ABOUT THIS TASK
Search the data below for the word "spectrogram" and report how many lines contain it. Nothing but the number is needed.

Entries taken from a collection
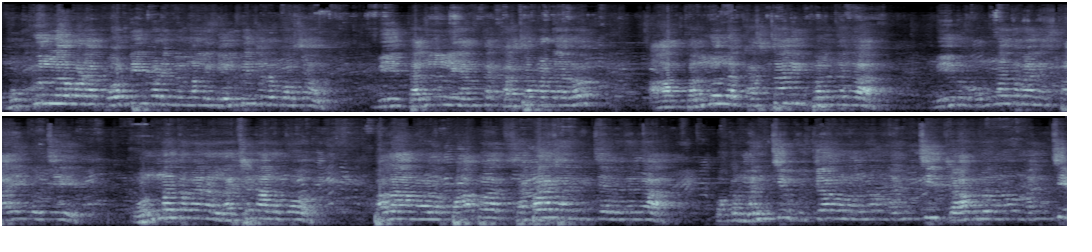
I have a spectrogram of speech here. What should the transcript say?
ముగ్గుల్లో కూడా పోటీ పడి మిమ్మల్ని గెలిపించడం కోసం మీ తల్లులు ఎంత కష్టపడ్డారో ఆ తల్లుల కష్టానికి ఫలితంగా మీరు ఉన్నతమైన స్థాయికి వచ్చి ఉన్నతమైన లక్షణాలతో ఫలానోళ్ళ పాప శబాష్ అనిపించే విధంగా ఒక మంచి ఉద్యోగంలోనో మంచి జాబ్లోనో మంచి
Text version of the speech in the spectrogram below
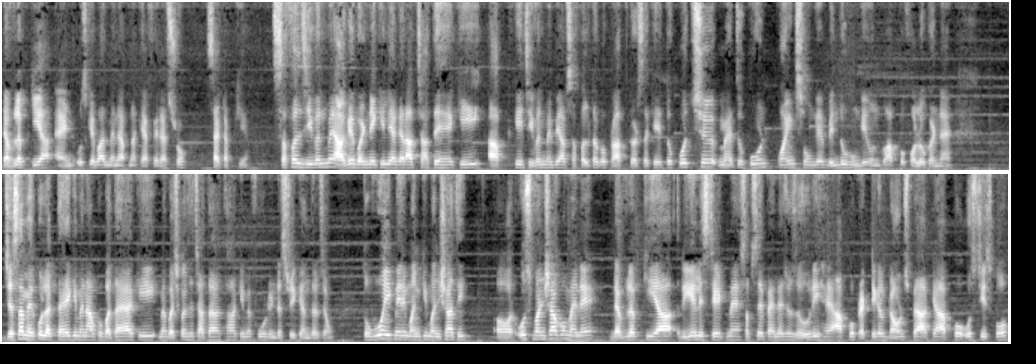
डेवलप किया एंड उसके बाद मैंने अपना कैफ़े रेस्टोरेंट सेटअप किया। सफल जीवन में आगे बढ़ने के लिए अगर आप चाहते हैं कि आपके जीवन में भी आप सफलता को प्राप्त कर सके तो कुछ महत्वपूर्ण पॉइंट्स होंगे, बिंदु होंगे, उनको आपको फॉलो करना है। जैसा मेरे को लगता है कि मैंने आपको बताया कि मैं बचपन से चाहता था कि मैं फ़ूड इंडस्ट्री के अंदर जाऊँ तो वो एक मेरे मन की मंशा थी। और उस मंशा को मैंने डेवलप किया। रियल इस्टेट में सबसे पहले जो ज़रूरी है, आपको प्रैक्टिकल ग्राउंड्स पे आके आपको उस चीज़ को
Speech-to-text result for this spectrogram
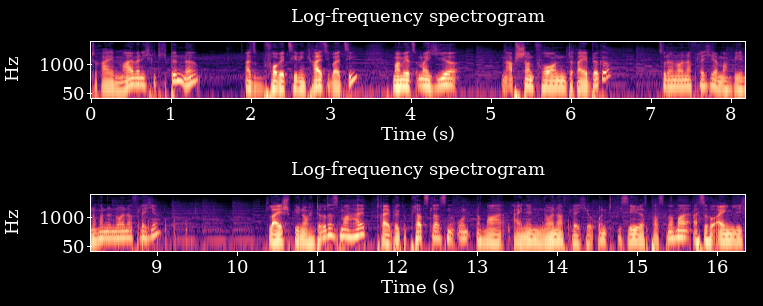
dreimal, wenn ich richtig bin, ne? Also bevor wir jetzt hier den Kreis überziehen, machen wir jetzt immer hier einen Abstand von drei Blöcke zu der neuner Fläche. Dann machen wir hier nochmal eine neuner Fläche. Gleich Spiel noch ein drittes Mal halt, drei Blöcke Platz lassen und nochmal eine Neunerfläche. Und ich sehe, das passt nochmal, also eigentlich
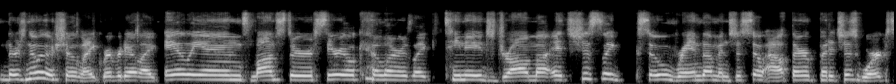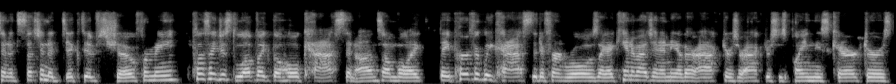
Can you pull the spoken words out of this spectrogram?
there's no other show like Riverdale, like aliens, monsters, serial killers, like teenage drama. It's just like so random and just so out there, but it just works and it's such an addictive show for me. Plus I just love like the whole cast and ensemble. Like they perfectly cast the different roles. Like I can't imagine any other actors or actresses playing these characters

EXERCISE RESULT
4